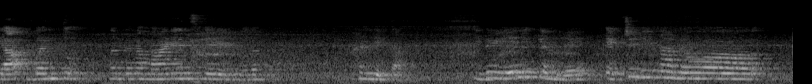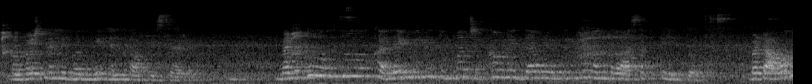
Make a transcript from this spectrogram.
ಯಾಕೆ ಬಂತು ಅಂತ ನಮ್ಮ ಆಡಿಯನ್ಸ್ಗೆ ಹೇಳ್ಬೋದಾ ಖಂಡಿತ. ಇದು ಏನಕ್ಕೆ ಅಂದರೆ ಆ್ಯಕ್ಚುಲಿ ನಾನು ಪ್ರೊಫೆಷ್ನಲ್ಲಿ ಬಂದು ಹೆಲ್ತ್ ಆಫೀಸರ್ ನನಗೂ ಒಂದು ಕಲೆ ಮೇಲೆ ತುಂಬ ಚಿಕ್ಕವಳಿದ್ದಾಗಲಿಂದ್ರೂ ಒಂದು ಆಸಕ್ತಿ ಇತ್ತು. ಬಟ್ ಆವಾಗ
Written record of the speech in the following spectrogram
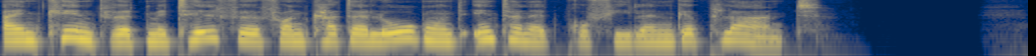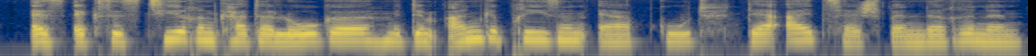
Ein Kind wird mit Hilfe von Katalogen und Internetprofilen geplant. Es existieren Kataloge mit dem angepriesenen Erbgut der Eizellspenderinnen,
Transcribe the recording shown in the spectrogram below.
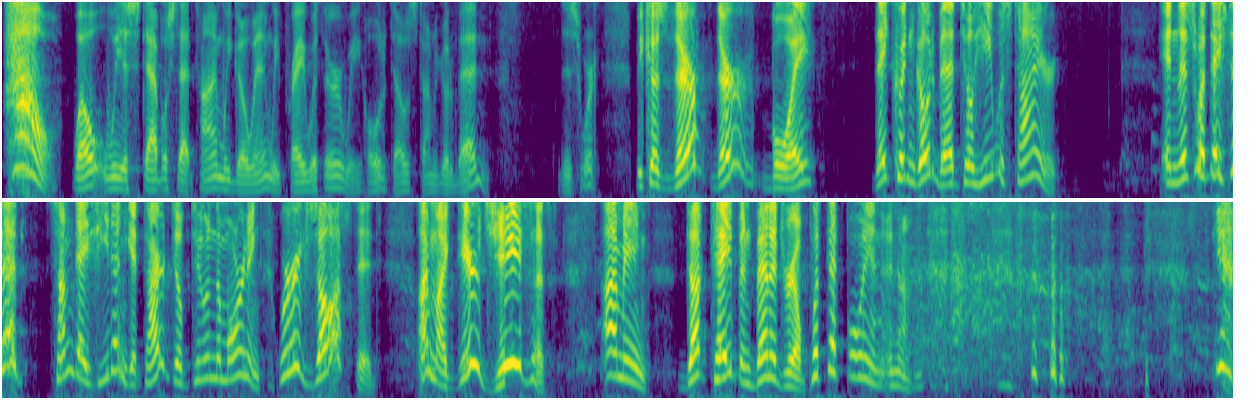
How? Well, we establish that time. We go in, we pray with her, we hold it, her it's time to go to bed. This work because their their boy, they couldn't go to bed till he was tired. And this is what they said. Some days he doesn't get tired till two in the morning. We're exhausted. I'm like, dear Jesus. I mean, duct tape and Benadryl. Put that boy in. No. yeah.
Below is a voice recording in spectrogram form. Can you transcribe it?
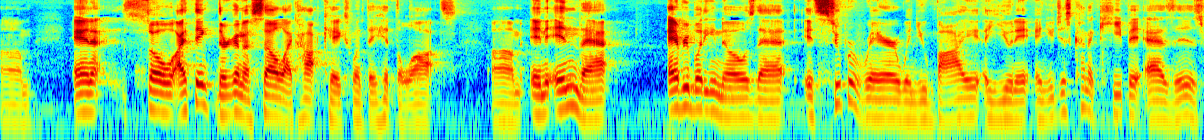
Um, and so I think they're going to sell like hotcakes when they hit the lots. Um, and in that, everybody knows that it's super rare when you buy a unit and you just kind of keep it as is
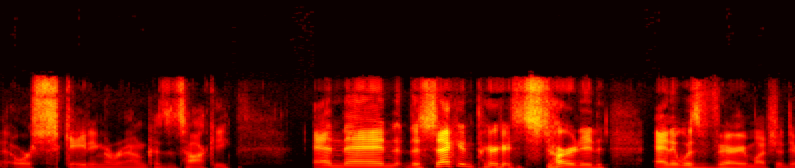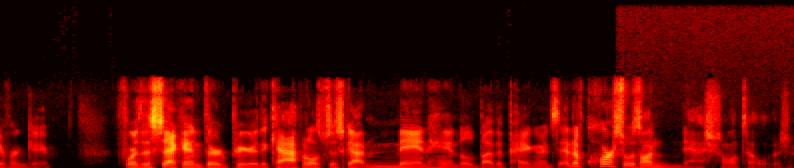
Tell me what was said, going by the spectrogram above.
eh, or skating around because it's hockey. And then the second period started, and it was very much a different game. For the second and third period, the Capitals just got manhandled by the Penguins. And of course, it was on national television.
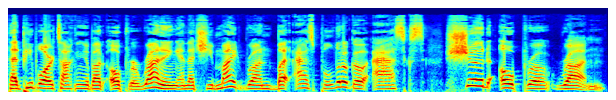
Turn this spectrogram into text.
that people are talking about Oprah running and that she might run, but as Politico asks, should Oprah run?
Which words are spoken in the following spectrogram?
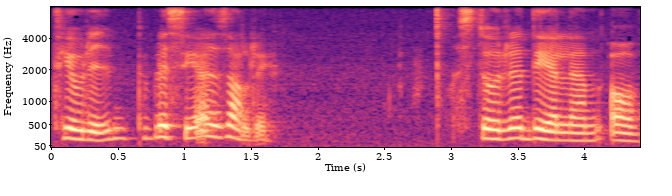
Teorin publicerades aldrig. Större delen av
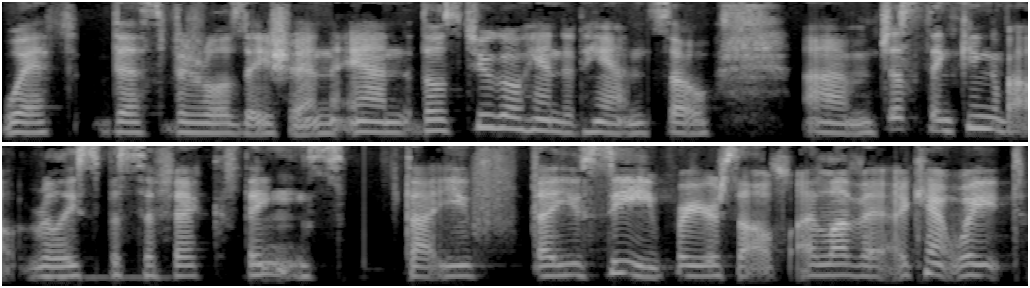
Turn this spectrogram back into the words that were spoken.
with this visualization, and those two go hand in hand. So, um, just thinking about really specific things that you that you see for yourself. I love it. I can't wait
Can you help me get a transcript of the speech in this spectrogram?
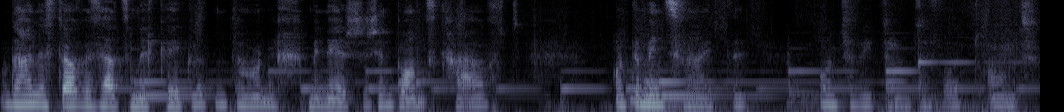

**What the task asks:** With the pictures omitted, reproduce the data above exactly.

**Reply:**
Make a transcript from this spectrogram.
ಯಾಕೆ ಬಂತು ಅಂತ ನಮ್ಮ ಆಡಿಯನ್ಸ್ಗೆ ಹೇಳ್ಬೋದಾ ಖಂಡಿತ. ಇದು ಏನಕ್ಕೆ ಅಂದರೆ ಆ್ಯಕ್ಚುಲಿ ನಾನು ಪ್ರೊಫೆಷ್ನಲ್ಲಿ ಬಂದು ಹೆಲ್ತ್ ಆಫೀಸರ್ ನನಗೂ ಒಂದು ಕಲೆ ಮೇಲೆ ತುಂಬ ಚಿಕ್ಕವಳಿದ್ದಾಗಲಿಂದ್ರೂ ಒಂದು ಆಸಕ್ತಿ ಇತ್ತು. ಬಟ್ ಆವಾಗ
Written record of the speech in the following spectrogram
Ein Kind wird mit Hilfe von Katalogen und Internetprofilen geplant. Es existieren Kataloge mit dem angepriesenen Erbgut der Eizellspenderinnen,
Transcribe the recording shown in the spectrogram below.
How? Well, we establish that time. We go in, we pray with her, we hold it, her it's time to go to bed. This work because their their boy, they couldn't go to bed till he was tired. And this is what they said. Some days he doesn't get tired till two in the morning. We're exhausted. I'm like, dear Jesus. I mean, duct tape and Benadryl. Put that boy in. No. yeah.
Below is a voice recording in spectrogram form. Can you transcribe it?
Um, and so I think they're going to sell like hotcakes when they hit the lots. Um, and in that, everybody knows that it's super rare when you buy a unit and you just kind of keep it as is
Tell me what was said, going by the spectrogram above.
eh, or skating around because it's hockey. And then the second period started, and it was very much a different game. For the second and third period, the Capitals just got manhandled by the Penguins. And of course, it was on national television.
Turn this spectrogram into text.
that people are talking about Oprah running and that she might run, but as Politico asks, should Oprah run?
Which words are spoken in the following spectrogram?
Teorin publicerades aldrig. Större delen av
Turn this spectrogram back into the words that were spoken.
with this visualization, and those two go hand in hand. So, um, just thinking about really specific things that you that you see for yourself. I love it. I can't wait
Can you help me get a transcript of the speech in this spectrogram?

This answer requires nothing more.